PCC President Mark Mitsui returned this week from Madrid, which hosted the Conference of the Parties 25 as the latest round of U.N. climate negotiations. While there, Mitsui was a session panelist representing American community colleges and the nonprofit Second Nature as part of the “We Are Still In” movement, or WASI, which managed the U.S. Climate Action Center at the conference. WASI is a non-federal, subnational group committed to upholding the Paris Climate Agreement, representing a collective of approximately 3,700 mayors, governors, tribal leaders, CEOs, investors, university and college presidents, and religious establishments from around the U.S.

“Of particular importance is environmental justice,” said Mitsui. “While all nations and peoples are impacted by climate change, some are impacted more than others. Smaller island nations are at greater risk of disappearing altogether. In the U.S. and in other countries, some regions experience a disproportionate negative impact.

“Increasing the visibility of these needs is an important first step, and I appreciated learning of the promising strategies about this at COP 25,” he said.

Despite the U.S. pullout from the Paris Agreement, Schoon sees potential – especially for higher education.

“Our withdrawal may spur increased momentum in the U.S., to mobilize and find a solution to climate change.

“Engaging in best practices, educating the clean tech workforce, raising awareness of sustainable practices across sectors, and developing the next generation of climate action and sustainability leaders are ways higher education demonstrates that we’re still in,” she said.

Learn more about sustainability at Portland Community College at www.pcc.edu.

Portland Community College is the largest post-secondary institution in Oregon and provides training, degree and certificate completion, and lifelong learning to nearly 70,000 full- and part-time students in Multnomah, Washington, Yamhill, Clackamas, and Columbia counties.
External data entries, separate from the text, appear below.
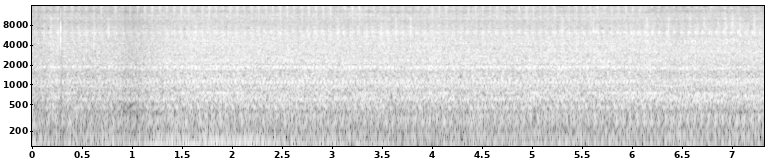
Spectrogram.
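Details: Honda Bros 160 at a steady idle with a light, somewhat uneven knocking over the engine note, a knock from inside the engine; it has been to warranty 4 times and the noise persists, cause not identified.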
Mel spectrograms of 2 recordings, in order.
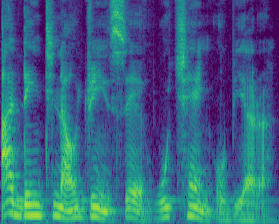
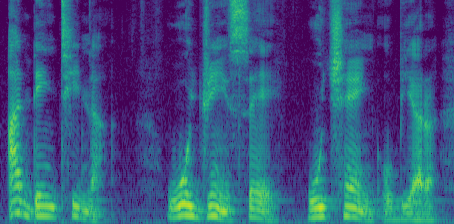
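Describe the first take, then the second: First: It is said at normal speed. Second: It is said slowly.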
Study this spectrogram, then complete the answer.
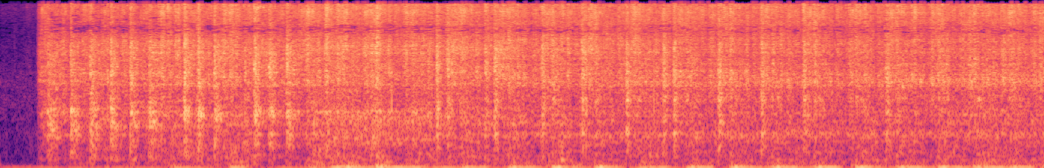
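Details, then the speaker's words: Ford Ranger engine that was hydrolocked, started after pulling the plugs, cranking the oil out of the cylinders and refitting the plugs and coil. It catches after cranking and settles into a steady, even idle with no knocks or odd noises; runs healthy. "right well you guys hear it it's a runner you managed to get everything out of the cylinders cranking over engine doesn't sound to be too hurt or doesn't sound hurt actually i don't hear any weird noises it is uh island pretty smoothly right now"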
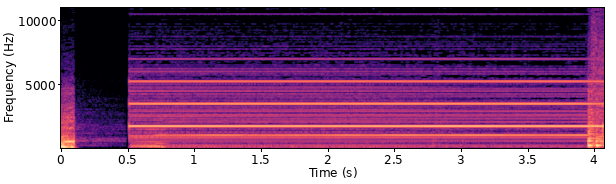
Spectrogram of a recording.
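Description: Fast, distorted band music cuts off abruptly at the start. After half a second of silence a steady, high-pitched electronic-sounding tone with several overtones comes in and holds unchanged, like an alarm beep.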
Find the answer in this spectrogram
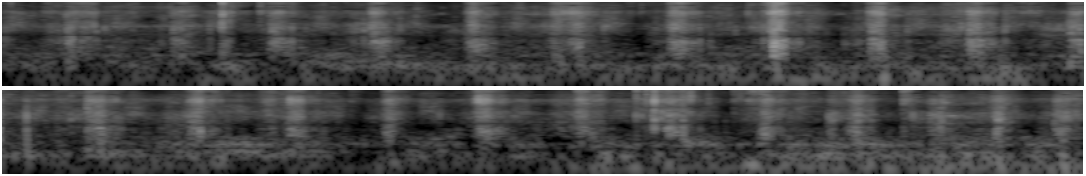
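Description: Footsteps on dry grass and pine needles, about two steps a second, with one louder step about four seconds in.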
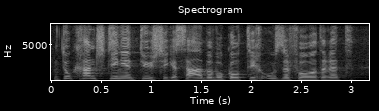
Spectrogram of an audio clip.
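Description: A man's voice: sits high, fairly even intonation, a little fast, a bit bright. A man in his thirties with a Swiss German accent, preaching a sermon emphatically and addressing the listener directly.

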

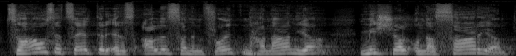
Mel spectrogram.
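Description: A man's voice: high-pitched, normal speed. A middle-aged man preaching a sermon in a large hall. He preaches with animation and drops English words into his speech.

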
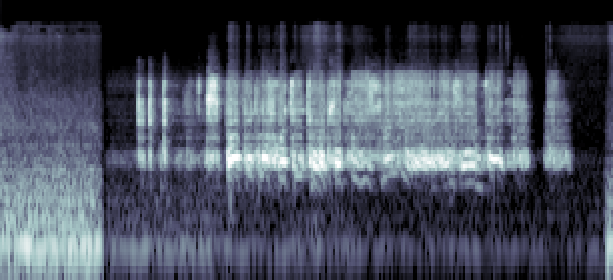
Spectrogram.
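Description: A voice coming over a VHF marine radio's speaker for about four seconds, thin and narrow-toned, answering a call to the lock. Before it, a low hum drops away about a second in.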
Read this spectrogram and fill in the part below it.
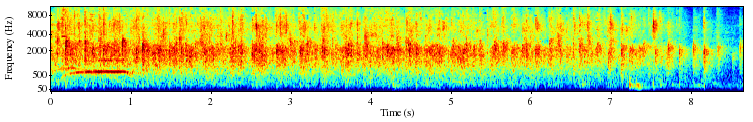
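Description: At a chamber music evening, the audience gives a sustained round of applause, dense and steady clapping that slowly thins toward the end, with a brief tone near the start.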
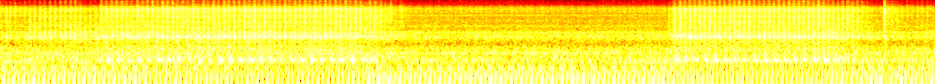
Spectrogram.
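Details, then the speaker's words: Honda Scoopy-i scooter idling while leaning left on side stand: bright metallic rattle from the belt housing that quiets when the kick-start lever is pressed down slightly and returns when released fully up; kick-start gear rattle. "เวลาผมกดคำสตาร์ทลงเล็กน้อยเสียงจะเงียบไปนะครับแต่พอผมปล่อยคันสตาร์ทให้ดีดขึ้นไปจนสุดนะครับก็จะมีเสียงดังอย่างที่เพื่อนๆได้ยินได้ฟังไปเมื่อสักครู่นี้นะครับ"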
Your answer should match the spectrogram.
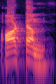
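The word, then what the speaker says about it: autumn: यदि किसी वर्ड के अंत में एम एन हो तो वहाँ पे क्या होगा, एन साइलेंट होगा।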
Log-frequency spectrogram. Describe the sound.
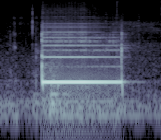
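An outgoing telephone call on speakerphone gives a single steady, buzzy ring tone lasting about one second, followed by quiet.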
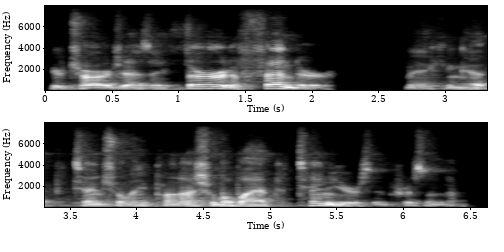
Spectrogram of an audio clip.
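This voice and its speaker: A man presiding as a judge in a courtroom, reading charges in a measured, formal way with casual asides. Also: medium pitch, fairly bright tone, highs cut off, slight background noise. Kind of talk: courtroom proceedings.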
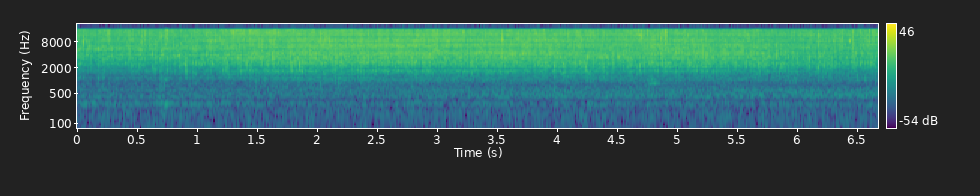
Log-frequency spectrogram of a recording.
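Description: Steak sizzles in a small steel frying pan over a green-bottle propane heater while winter camping in minus ten degrees, a steady close hiss of frying that runs unbroken with no talking.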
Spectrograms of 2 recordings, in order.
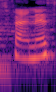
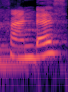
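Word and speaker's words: fundus: ये spelling mistake है, actually it इज़ नॉट फैनस, इट इज़ अ फंडस, and corpus is the body and इट इज़ a pyloric antrum.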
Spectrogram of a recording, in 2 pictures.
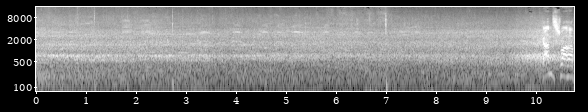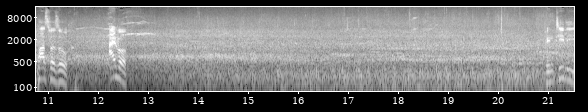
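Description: A large crowd murmurs and roars steadily in an open stadium.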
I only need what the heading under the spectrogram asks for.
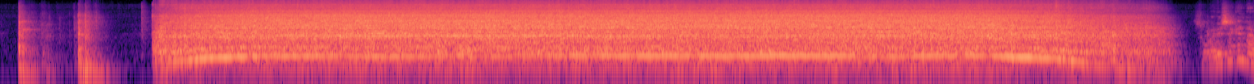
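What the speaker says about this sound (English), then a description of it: "Another blender dance." Blender running while making a chocolate cake, a steady loud motor whine that starts abruptly after a couple of brief knocks, holds for about twelve seconds, then winds down.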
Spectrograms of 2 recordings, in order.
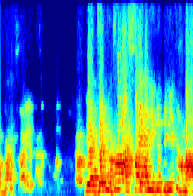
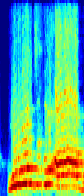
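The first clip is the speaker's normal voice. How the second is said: high, loud, long-drawn praise; joyful shout; 12 semitones higher, 5 dB louder, much slower than usual. Retold or imitated. Nurse praising God at the patient's recovery, joyful shout. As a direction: stretch it out like an amazed nurse crying out. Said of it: "katanya dia teriak".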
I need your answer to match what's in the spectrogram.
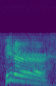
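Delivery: acted fatherly shout of greeting; calling out. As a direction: hail your son loudly, falling at the end. Father calls out to his son.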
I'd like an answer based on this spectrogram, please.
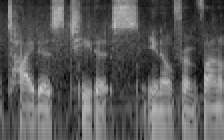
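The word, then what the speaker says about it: Tidus: It just It's like when people call Titus Tetus, you know, from Final Fantasy 10, people are like, "Oh, Tetus this." I'm like, "It's Titus. It's Titus. It's not Tetus."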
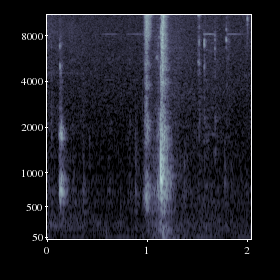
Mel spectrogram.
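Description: Plastic LEGO bricks of the First Order Star Destroyer set 75190 clicking as its hinged side hull panel is swung open by hand: a faint click, then a louder double click about a second in.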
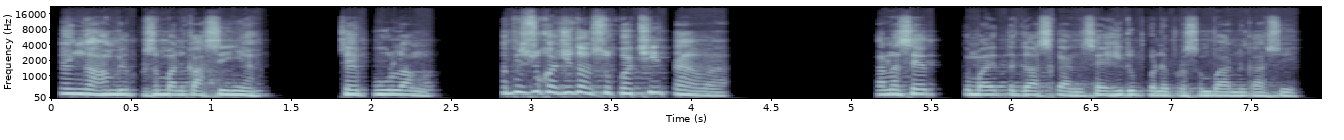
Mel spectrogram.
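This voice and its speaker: Male pastor, high voice, emotional sermon delivery, long church reverb. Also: fast. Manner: emotional, swinging between high exclamations and quiet asides. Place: church hall.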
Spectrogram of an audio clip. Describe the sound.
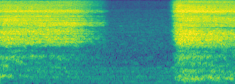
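A deep belly breath, soft and airy: a long hissing rush of air, a short silent pause, then a second strong breath begins.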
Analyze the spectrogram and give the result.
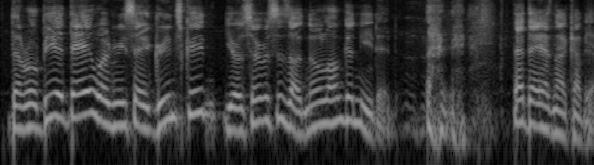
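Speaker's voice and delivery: put-on French accent. Quoting a man from the Unreal teaser, in a French accent. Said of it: "Some guy says with a French accent".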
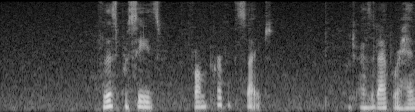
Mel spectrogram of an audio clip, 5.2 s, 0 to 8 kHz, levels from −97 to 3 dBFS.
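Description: Speech recorded through a call microphone chain, with noise suppressor artifacts running through the whole clip. The room noise sits about 16 dB below the speech. The suppressor pulls it down by about 18 dB in the gaps and lets it back up under the speech. That gating makes the background pump with each phrase. Between 4.34 and 4.51 s, the speech is cut by the noise suppressor. Here it mistakes part of the speech for noise and turns it down with the background, by up to about 14 dB. About a tenth of a second of sound is affected. That stretch sounds swallowed and faint. The call processing also leaves nothing above 8 kHz, as expected for this path.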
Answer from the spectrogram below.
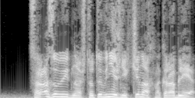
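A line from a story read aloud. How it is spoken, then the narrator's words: Barking. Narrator (Russian): рявкнул Арнил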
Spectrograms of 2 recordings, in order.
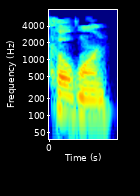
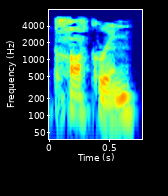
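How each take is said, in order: First: The name is said as Cohorn. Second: The name is said as Cochran. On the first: This is how the family says it. The speaker calls it right. "but they pronounce it Cohorn" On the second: This is how the spelling looks. The speaker calls it wrong. "it looks like Cochran"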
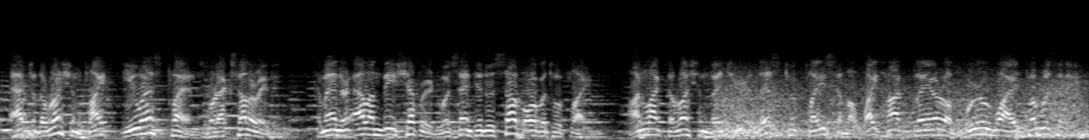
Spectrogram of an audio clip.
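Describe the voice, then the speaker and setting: A man's fairly high, dramatic voice with very wide pitch swings and very even loudness, music in the background. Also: fairly quick pace. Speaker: newsreel narrator. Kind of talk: vintage newsreel narration. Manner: brisk, dramatic, authoritative.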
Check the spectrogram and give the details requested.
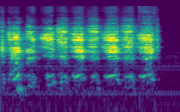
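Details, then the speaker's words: Pug with brachycephalic obstructive airway syndrome and laryngeal collapse: harsh, raspy, rapid noisy breathing with a grating rattle on each breath, from upper airway obstruction. "And then this is when your whole thing is collapsing here and the cuniculate part of the arytenoid is also collapsing. And this is what they sound like. And this is a pug."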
Kate Chester, an award-winning writer, serves as PCC’s director of public relations & community engagement. To contact her, visit LinkedIn or email her at [email protected]

Source: Portland Business Journal